** Exercise **
Images excluded, reproduce each line of the records exactly as it stands.

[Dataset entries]
╭──

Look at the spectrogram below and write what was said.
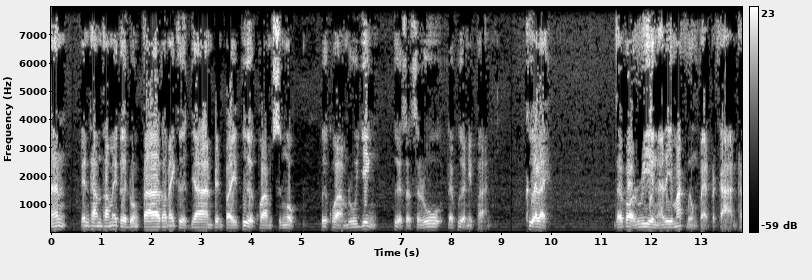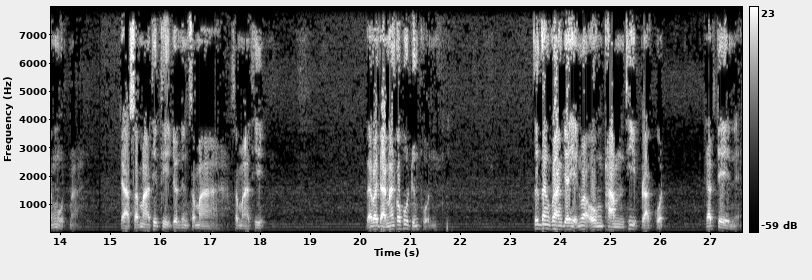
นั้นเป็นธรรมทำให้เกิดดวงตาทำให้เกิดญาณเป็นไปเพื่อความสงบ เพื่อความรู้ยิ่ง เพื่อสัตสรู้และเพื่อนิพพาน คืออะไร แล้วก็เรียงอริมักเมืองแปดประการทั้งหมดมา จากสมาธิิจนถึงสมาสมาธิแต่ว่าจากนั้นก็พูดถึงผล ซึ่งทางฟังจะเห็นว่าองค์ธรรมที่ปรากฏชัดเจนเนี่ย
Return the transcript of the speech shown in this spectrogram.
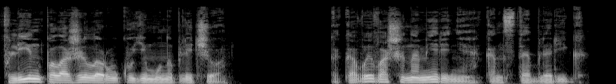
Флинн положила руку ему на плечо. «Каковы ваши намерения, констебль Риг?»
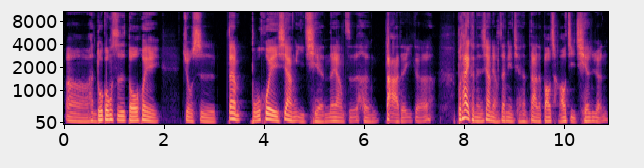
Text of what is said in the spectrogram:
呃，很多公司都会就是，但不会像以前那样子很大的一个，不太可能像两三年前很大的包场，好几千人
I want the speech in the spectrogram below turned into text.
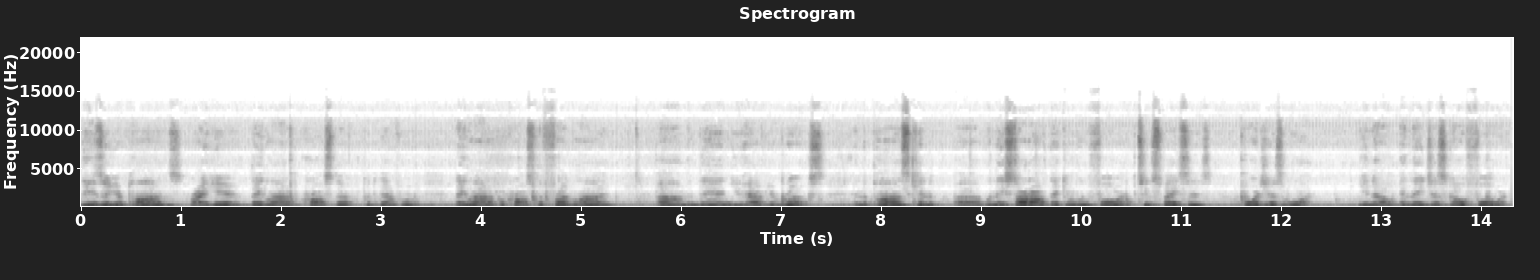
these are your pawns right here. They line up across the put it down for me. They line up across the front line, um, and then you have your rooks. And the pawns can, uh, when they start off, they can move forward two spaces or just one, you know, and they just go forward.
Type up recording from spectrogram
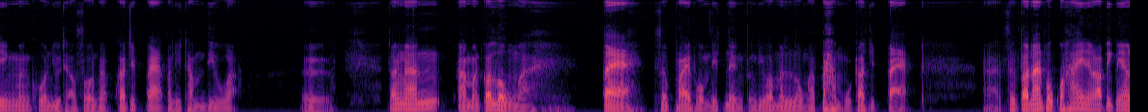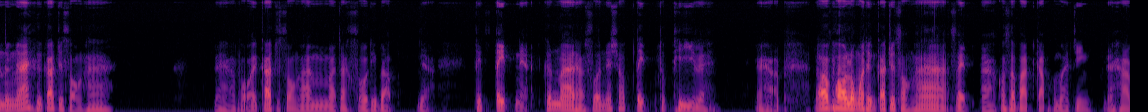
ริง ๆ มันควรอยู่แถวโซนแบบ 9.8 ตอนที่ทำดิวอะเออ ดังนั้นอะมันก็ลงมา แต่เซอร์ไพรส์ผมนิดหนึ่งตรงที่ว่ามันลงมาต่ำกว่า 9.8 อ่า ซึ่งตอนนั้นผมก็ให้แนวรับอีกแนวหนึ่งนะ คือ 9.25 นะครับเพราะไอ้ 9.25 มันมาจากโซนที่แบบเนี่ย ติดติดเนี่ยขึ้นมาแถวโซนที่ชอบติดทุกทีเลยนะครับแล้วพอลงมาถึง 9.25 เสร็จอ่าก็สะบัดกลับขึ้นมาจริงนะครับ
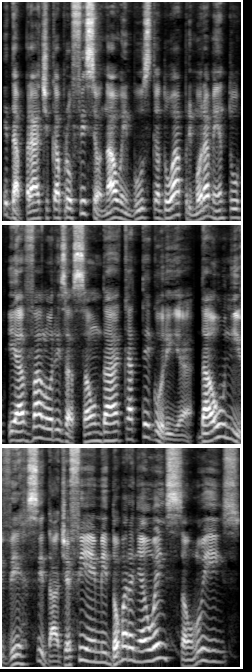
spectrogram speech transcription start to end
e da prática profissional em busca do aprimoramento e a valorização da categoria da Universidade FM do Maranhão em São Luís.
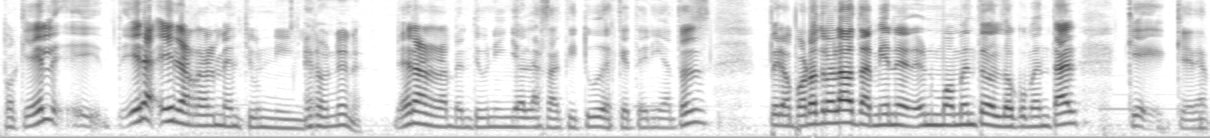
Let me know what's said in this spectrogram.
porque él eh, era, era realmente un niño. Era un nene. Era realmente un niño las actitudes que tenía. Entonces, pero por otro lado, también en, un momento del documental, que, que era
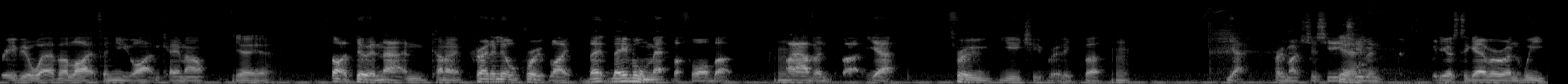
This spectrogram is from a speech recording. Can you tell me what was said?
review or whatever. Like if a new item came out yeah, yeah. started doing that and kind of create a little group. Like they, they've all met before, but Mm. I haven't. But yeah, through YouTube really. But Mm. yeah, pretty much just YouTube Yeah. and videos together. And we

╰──

** Answer **
Look at the spectrogram below and write what was said.
นั้นเป็นธรรมทำให้เกิดดวงตาทำให้เกิดญาณเป็นไปเพื่อความสงบ เพื่อความรู้ยิ่ง เพื่อสัตสรู้และเพื่อนิพพาน คืออะไร แล้วก็เรียงอริมักเมืองแปดประการทั้งหมดมา จากสมาธิิจนถึงสมาสมาธิแต่ว่าจากนั้นก็พูดถึงผล ซึ่งทางฟังจะเห็นว่าองค์ธรรมที่ปรากฏชัดเจนเนี่ย
Return the transcript of the speech shown in this spectrogram.
Флинн положила руку ему на плечо. «Каковы ваши намерения, констебль Риг?»
Text of what is said in the spectrogram:
呃，很多公司都会就是，但不会像以前那样子很大的一个，不太可能像两三年前很大的包场，好几千人
I want the speech in the spectrogram below turned into text.
these are your pawns right here. They line up across the put it down for me. They line up across the front line, um, and then you have your rooks. And the pawns can, uh, when they start off, they can move forward two spaces or just one, you know, and they just go forward.
Type up recording from spectrogram
ริง ๆ มันควรอยู่แถวโซนแบบ 9.8 ตอนที่ทำดิวอะเออ ดังนั้นอะมันก็ลงมา แต่เซอร์ไพรส์ผมนิดหนึ่งตรงที่ว่ามันลงมาต่ำกว่า 9.8 อ่า ซึ่งตอนนั้นผมก็ให้แนวรับอีกแนวหนึ่งนะ คือ 9.25 นะครับเพราะไอ้ 9.25 มันมาจากโซนที่แบบเนี่ย ติดติดเนี่ยขึ้นมาแถวโซนที่ชอบติดทุกทีเลยนะครับแล้วพอลงมาถึง 9.25 เสร็จอ่าก็สะบัดกลับขึ้นมาจริงนะครับ
spectrogram speech transcription start to end
e da prática profissional em busca do aprimoramento e a valorização da categoria da Universidade FM do Maranhão em São Luís.
Let me know what's said in this spectrogram.
porque él eh, era, era realmente un niño. Era un nene. Era realmente un niño las actitudes que tenía. Entonces, pero por otro lado, también en, un momento del documental, que, que era
This spectrogram is from a speech recording. Can you tell me what was said?
review or whatever. Like if a new item came out yeah, yeah. started doing that and kind of create a little group. Like they, they've all met before, but Mm. I haven't. But yeah, through YouTube really. But Mm. yeah, pretty much just YouTube Yeah. and videos together. And we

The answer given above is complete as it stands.